Personally, I don't use Steam - I find it idiotic to buy a game online, and in order to do so, download a client to "manage" my games.
What exactly makes this idiotic? You get reliable and multi-server (ie, FAST even on phat pipes like 20mbit ADSL) downloads using the steam client - more reliable than using a typical browser HTTP or FTP download.
And it has to stay installed, taking precious MB (my laptop had 555MB free of a 30GB XP partion this morning, now at 1.2GB due to cleaning it up as much as possible).
Less than 50 megabytes for the STEAM platform on my system, and that seems to include some cache files etc. Keep in mind that this platform is used and shared
by the installed games... if you take a typical StarForce protected game, you probably have executables of at least 16 megs per game, because that protection system bloats up the executables bigtime.
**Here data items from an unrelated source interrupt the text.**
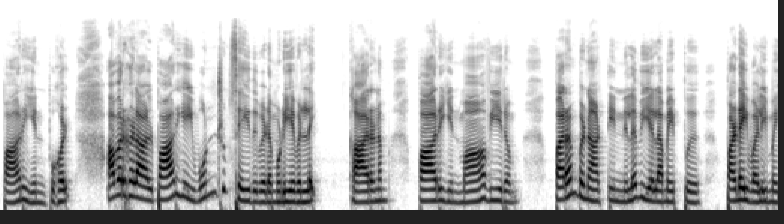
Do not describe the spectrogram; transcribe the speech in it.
பாரியின் புகழ். அவர்களால் பாரியை ஒன்றும் செய்துவிட முடியவில்லை. காரணம் பாரியின் மாவீரம் பரம்பு நாட்டின் நிலவியல் அமைப்பு படை வலிமை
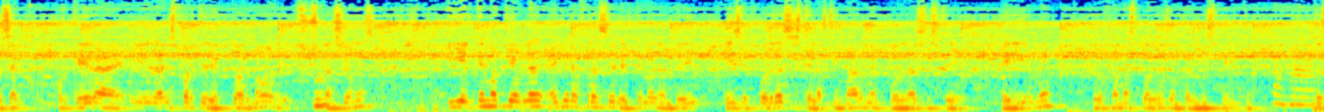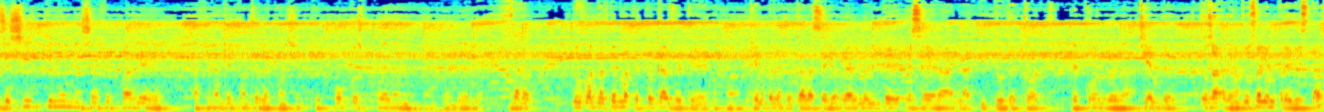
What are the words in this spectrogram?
o sea, porque era, era es parte de actuar, ¿no? Sus Mm. canciones. Y el tema te habla, hay una frase del tema donde te dice, podrás este, lastimarme, podrás este, herirme, pero jamás podrás romper mi espíritu. ajá. Entonces sí tiene un mensaje padre a final de cuentas la canción que pocos pueden entenderlo. Bueno, en cuanto al tema que tocas de que Ajá. siempre lo tocaba serio, realmente esa era la actitud de Kurt. De Core, ¿verdad? Siempre. O sea, Claro. incluso hay entrevistas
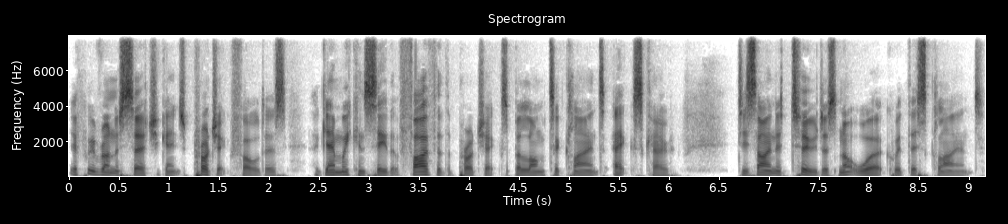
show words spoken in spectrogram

With STEAM games, you don't (or at least shouldn't
) get that.
Anyways, EA jumped on the bandwagon long ago - EA Download Manager, a program I used to purchase and download Need for Speed Carbon Collectors Edition, has gone through lots of stages over several years. Same issue. I no longer have Carbon, or EADM, installed.
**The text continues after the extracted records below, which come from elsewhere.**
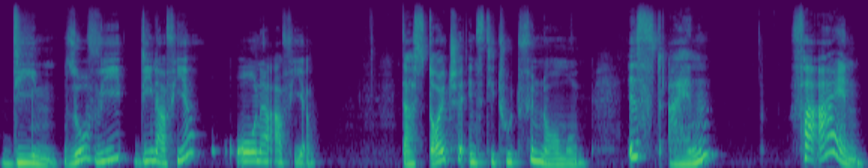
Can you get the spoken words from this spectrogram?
DIN, so wie DIN A4 ohne A4. Das Deutsche Institut für Normung ist ein Verein.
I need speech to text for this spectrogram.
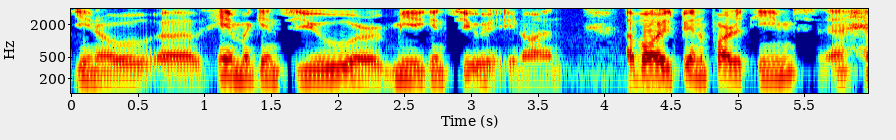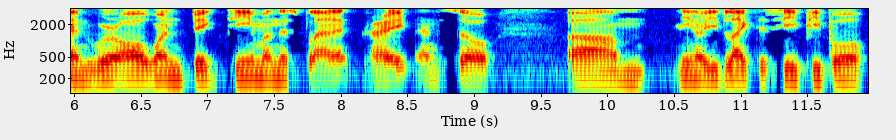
you know, uh, him against you or me against you. You know, and I've always been a part of teams, and we're all one big team on this planet, right? And so, um, you know, you'd like to see people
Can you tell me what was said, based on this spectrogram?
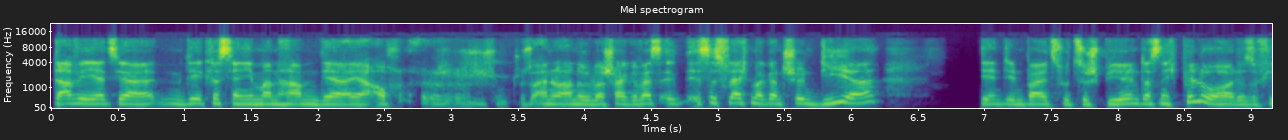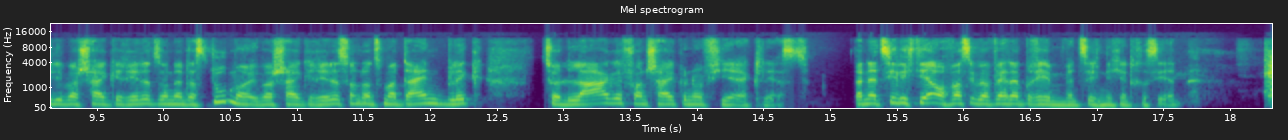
da wir jetzt ja mit dir, Christian, jemanden haben, der ja auch äh, das eine oder andere über Schalke weiß, ist es vielleicht mal ganz schön, dir den, den Ball zuzuspielen, dass nicht Pillow heute so viel über Schalke redet, sondern dass du mal über Schalke redest und uns mal deinen Blick zur Lage von Schalke 04 erklärst. Dann erzähle ich dir auch was über Werder Bremen, wenn es dich nicht interessiert.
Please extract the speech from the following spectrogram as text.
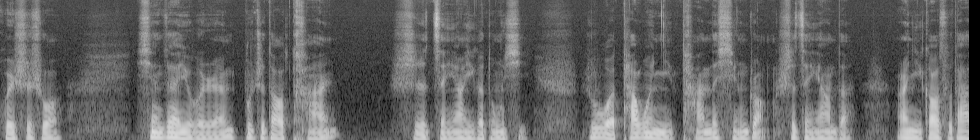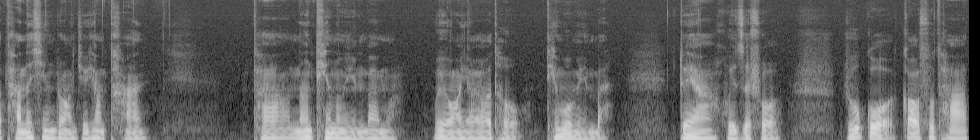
会师说。现在有个人不知道痰是怎样一个东西。如果他问你痰的形状是怎样的，而你告诉他痰的形状就像痰，他能听得明白吗？魏王摇摇头，听不明白。对呀，惠子说，如果告诉他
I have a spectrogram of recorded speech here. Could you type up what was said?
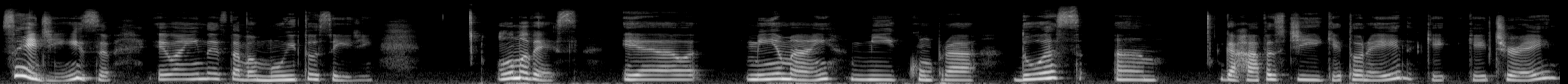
Sede, isso. Eu ainda estava muito sede. Uma vez, eu, minha mãe me comprar duas um, garrafas de Gatorade, Gatorade,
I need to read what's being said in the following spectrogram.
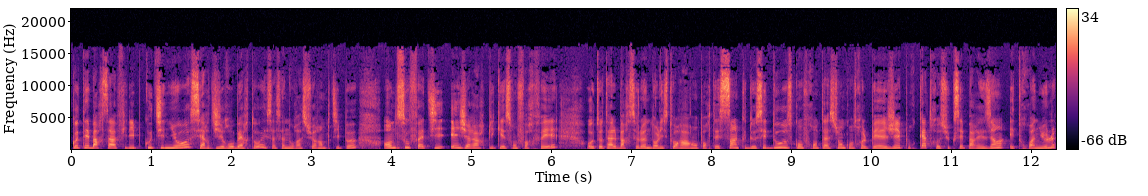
Côté Barça, Philippe Coutinho, Sergi Roberto, et ça, ça nous rassure un petit peu. Ansu Fati et Gérard Piquet sont forfaits. Au total, Barcelone, dans l'histoire, a remporté 5 de ses 12 confrontations contre le PSG pour 4 succès parisiens et 3 nuls.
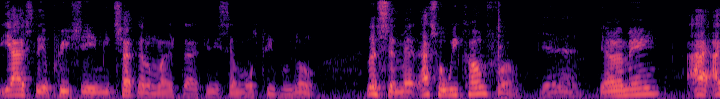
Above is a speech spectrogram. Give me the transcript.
he actually appreciated me checking him like that because he said most people don't. Listen, man, that's where we come from. Yeah. You know what I mean? I, I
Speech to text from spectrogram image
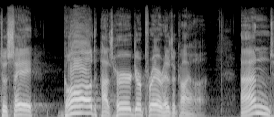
to say, God has heard your prayer, Hezekiah. And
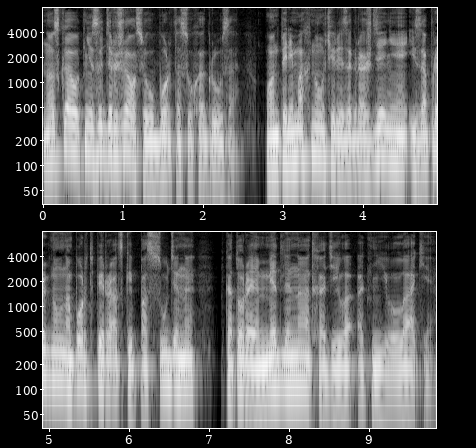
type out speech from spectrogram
Но скаут не задержался у борта сухогруза. Он перемахнул через ограждение и запрыгнул на борт пиратской посудины, которая медленно отходила от Нью-Лаки.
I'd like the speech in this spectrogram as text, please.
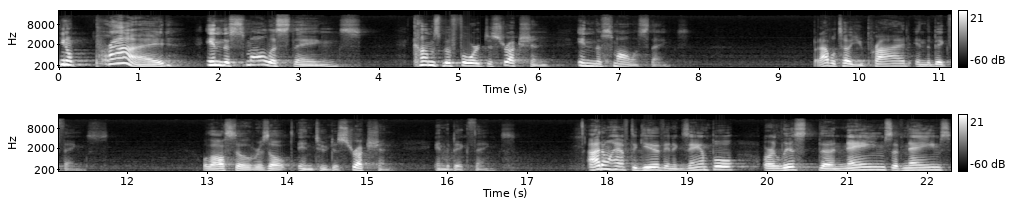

It's a real shame that several companies feel they need their own system. It's obvious why, though: cash. Might be solvable by doing some peering contract though, where other companies could use the STEAM system, and Valve would only get a small cut of the price.
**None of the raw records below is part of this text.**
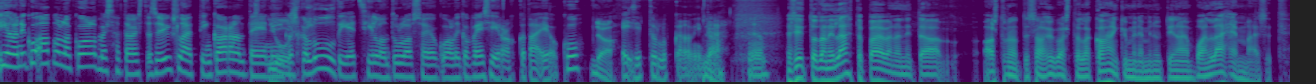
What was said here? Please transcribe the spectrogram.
ihan niin kuin Apollo 13, se yksi laittiin karanteeniin, Just. koska luultiin, että silloin tulossa joku, oliko vesirokko tai joku. Joo. Ei sitten tullutkaan mitään. Joo. Ja sitten tota, niin lähtöpäivänä niin tämä astronautti saa hyvästellä 20 minuutin ajan vain lähemmäiset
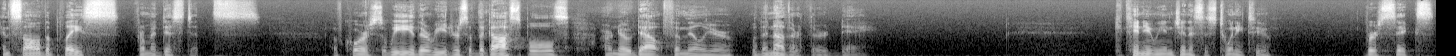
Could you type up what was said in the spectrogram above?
and saw the place from a distance. Of course, we, the readers of the Gospels, are no doubt familiar with another third day. Continuing in Genesis 22, verse 6.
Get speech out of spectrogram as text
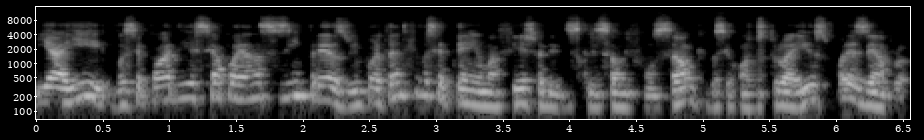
e aí você pode se apoiar nessas empresas. O importante é que você tenha uma ficha de descrição de função, que você construa isso. Por exemplo,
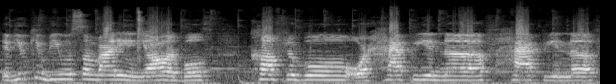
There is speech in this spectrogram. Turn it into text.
if you can be with somebody and y'all are both comfortable or happy enough, happy enough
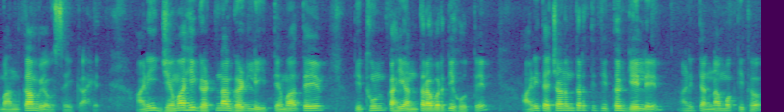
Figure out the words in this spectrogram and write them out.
बांधकाम व्यावसायिक आहेत. आणि जेव्हा ही घटना घडली तेव्हा ते तिथून काही अंतरावरती होते आणि त्याच्यानंतर ते तिथं गेले आणि त्यांना मग तिथं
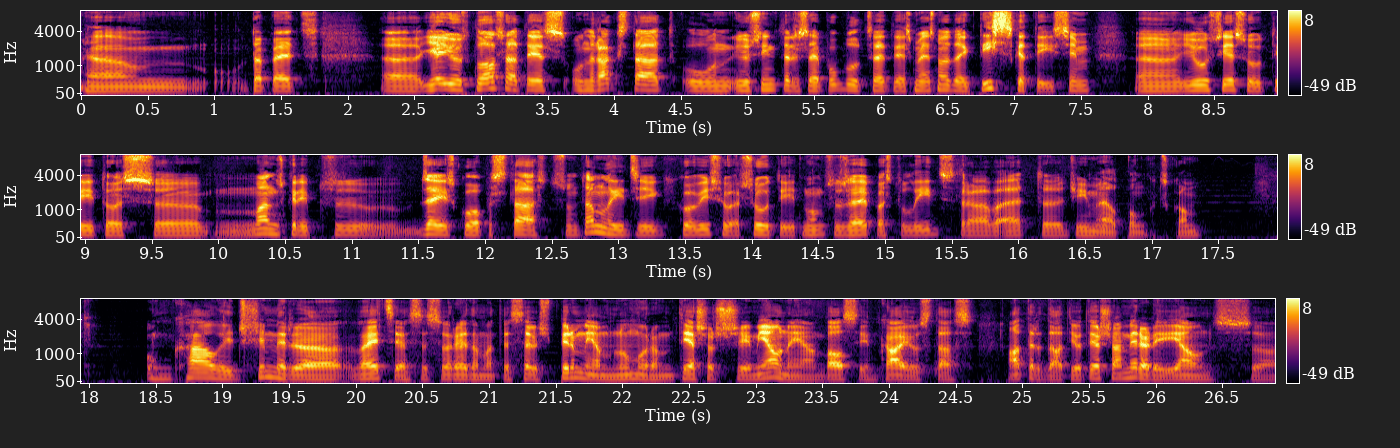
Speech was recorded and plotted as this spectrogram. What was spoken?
Um, tāpēc uh, ja jūs klausāties un rakstāt, un jūs interesē publicēties, mēs noteikti izskatīsim eh, jūsu iesūtītos eh, manuskriptus, dzīslu kopas stāstus un tam līdzīgi, ko visu var sūtīt mums uz e-pastu līdzstrāva at gmail.com. Un kā līdz šim ir uh, veicies, es varu iedomāties sevišķi pirmajam numuram tieši ar šīm jaunajām balsīm, kā jūs tās atradāt, jo tiešām ir arī jaunas uh,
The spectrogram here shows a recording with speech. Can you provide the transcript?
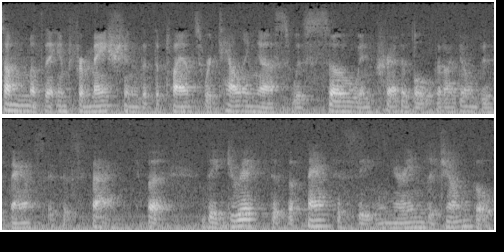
some of the information that the plants were telling us was so incredible that I don't advance it as fact. But the drift of the fantasy when you're in the jungle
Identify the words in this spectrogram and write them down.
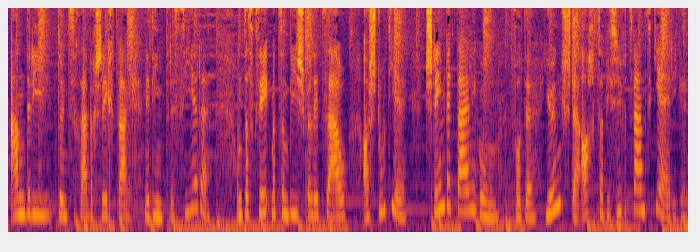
Andere tun sich einfach schlichtweg nicht interessieren. Und das sieht man zum Beispiel jetzt auch an Studien. Die Stimmbeteiligung der jüngsten 18- bis 25-Jährigen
In a way, it's convenient - no disks, but then you have the 2 hour waiting period for the 4-6GB to download, whereas you have a disk and it is just install and play.
It's extremely convenient when you have fast
broadband. Also, STEAM often lets you pre-download game content before the game is released, meaning that on release day you might not have to download any content at all, or perhaps a few hundred megabytes - meaning almost instant play as soon as the game is released.
Furthermore, you don't need
to download the larger games, at least Valve's own titles when purchased on DVD still use the STEAM system. This means you get the same auto-update ease, the same non-messy game protection system etc., and without requiring a massive broadband line for the download.
The only real problem I can see with STEAM is that you need to have an internet connection to use it. Feels a bit silly for single-player games. But you can always choose "go offline" from the STEAM menu, which allows you to play your single-player (and LAN?) games without being connected to the net.